Vector art is usually created in Adobe Illustrator, and is commonly saved as a particular file type: .ai   Vector art can be saved in other file formats (such as .eps, .svg, or .pdf). But, it is important to remember that just because a file is saved in one of these formats, that does not mean that it is truly vector art. Only art originally created in a vector editing program, such as Adobe Illustrator, is truly vector art. Also, you can identify vector art by process of elimination. There are some file formats that can only be Raster art, and therefore cannot be Vector art. The most common examples are .jpeg, .png, .bmp, .gif, .psd, .tif. These files cannot be vector art. 

Art Charges

There are art charges that are incurred on some orders if Vector art is not able to be provided.  In this case, we must send the provided art off to a designer that can re-create your artwork in a Vector-based program.  If you see an art charge on your bill, this is most likely what has happened.There are also art charges, sometimes, for layouts and formatting even if you already have the vector file.  For Example:  If you have your logo in Vector format but you want to add specific text under it for a promotion.  The text needs to be added in a Vector Based Program and sized appropriately for the item that it will be imprinted on.  This would incur an art charge too. 

Ask your Designer

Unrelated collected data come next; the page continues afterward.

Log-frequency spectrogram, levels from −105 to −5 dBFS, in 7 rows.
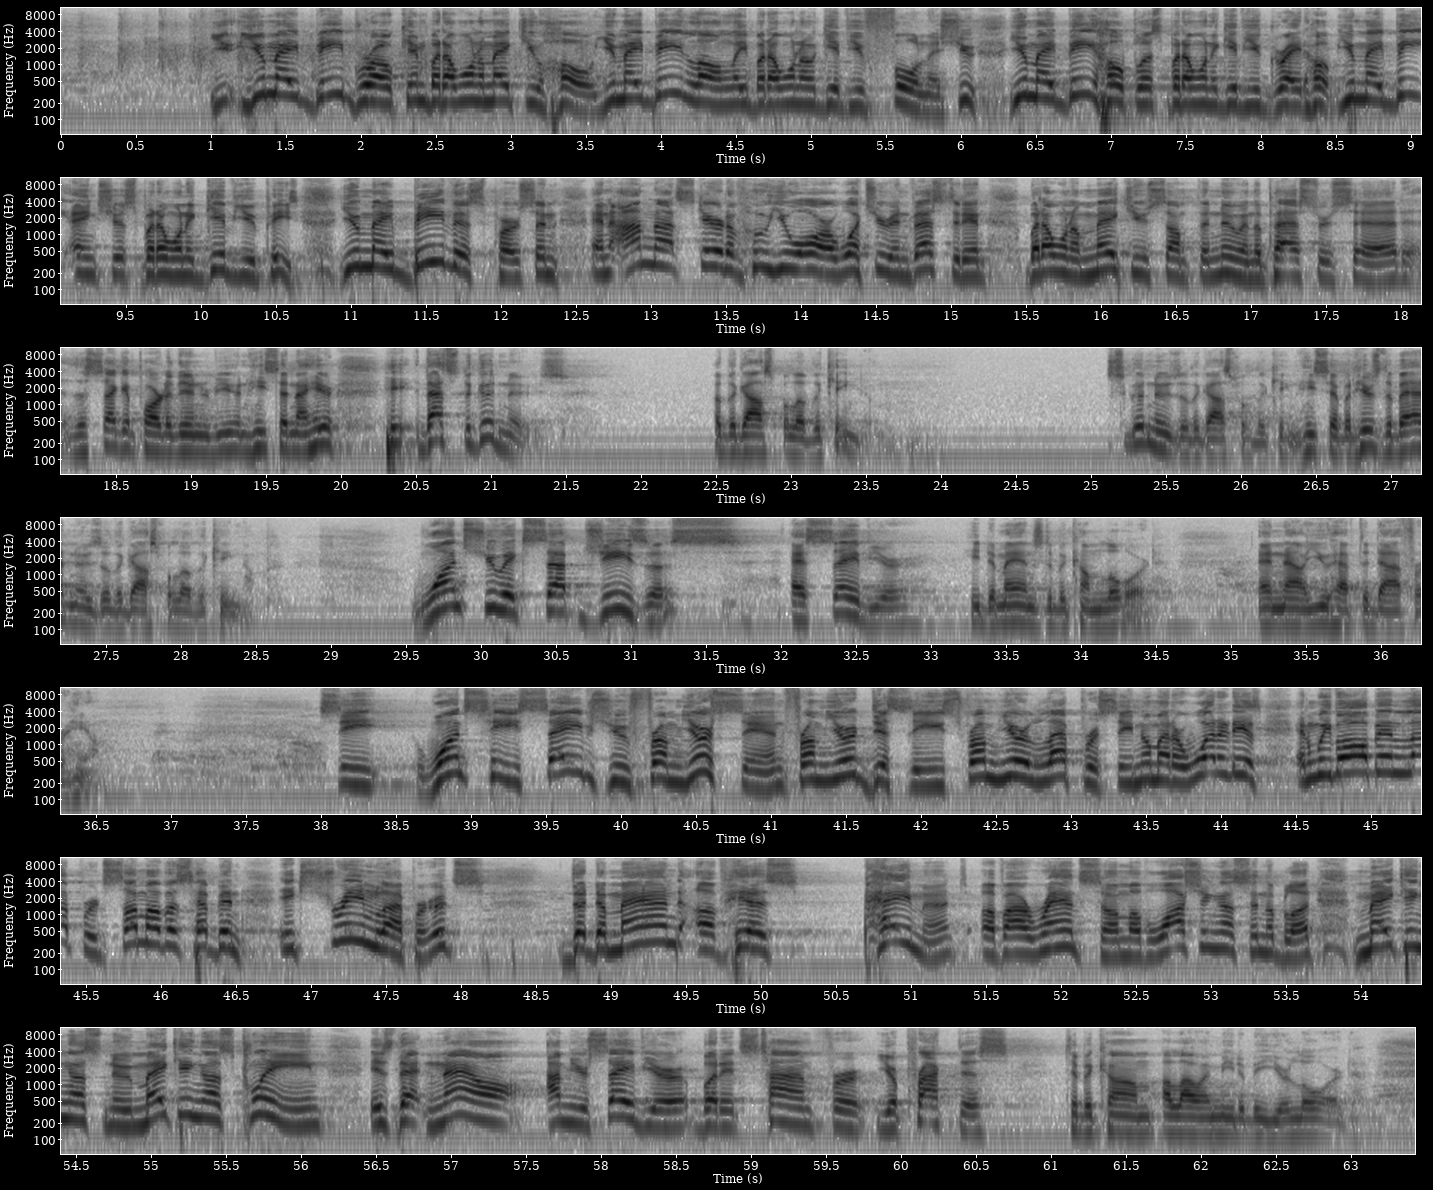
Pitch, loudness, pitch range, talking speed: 195 Hz, -21 LUFS, 155-235 Hz, 200 wpm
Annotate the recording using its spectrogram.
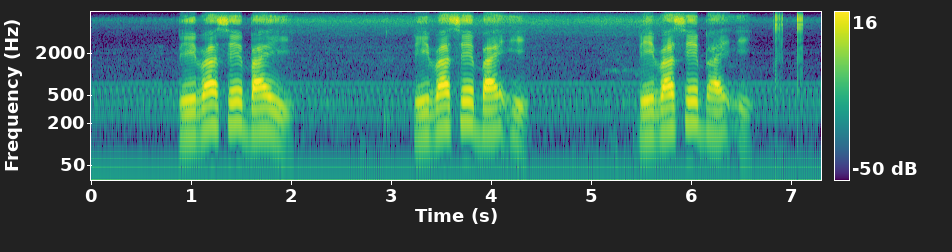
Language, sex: Southern Sotho, male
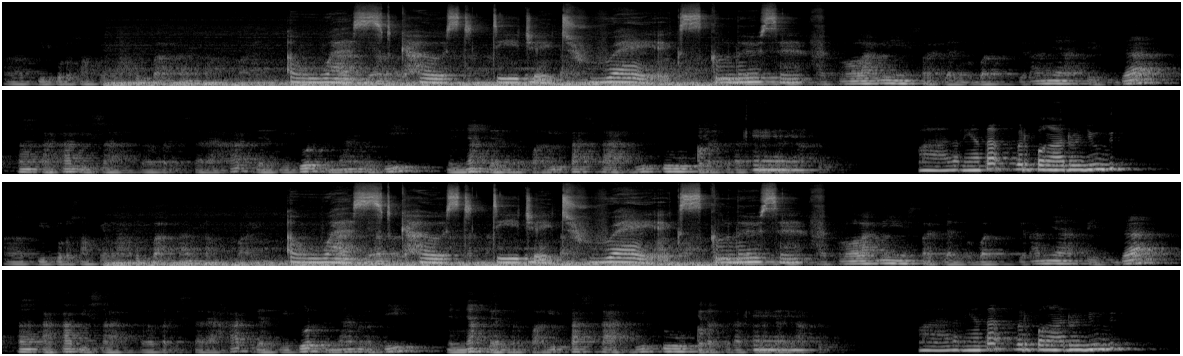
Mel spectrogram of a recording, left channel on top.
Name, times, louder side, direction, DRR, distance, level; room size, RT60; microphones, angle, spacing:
voice 1, 0.0-2.6 2.9-5.9 6.3-9.9 10.3-11.5 11.9-15.8 16.2-19.8, equal, 45° right, -2 dB, 2.1 m, -36 dB
sound 1, 1.0-7.2, left 1 dB, 40° left, 4.3 m, -31 dB
Female speech woman speaking, 2.9-8.2, right 2 dB, 10° right, 0.6 m, -27 dB
voice 2, 19.3-19.8 21.0-22.9, left 1 dB, 80° left, 6 dB, 1.1 m, -29 dB
12.5 x 11.0 x 6.1 m, 0.97 s
head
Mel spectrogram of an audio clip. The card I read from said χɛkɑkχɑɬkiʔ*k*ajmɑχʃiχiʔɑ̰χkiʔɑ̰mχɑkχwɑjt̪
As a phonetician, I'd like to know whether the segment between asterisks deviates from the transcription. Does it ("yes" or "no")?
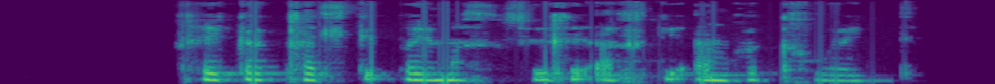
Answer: yes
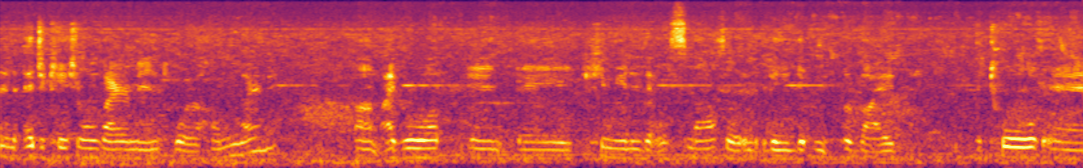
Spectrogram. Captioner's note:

Keep in mind that if a professional design created your art for you, chances are they may have your artwork saved as vector art, even if they have not sent that file to you. Some designers do not provide their clients with vector art, as they assume that the client will not be able to open the file. So, if you had a professional logo designed for you, but all you have is a JPEG, or something similar, contact your artist, and ask them for vector art.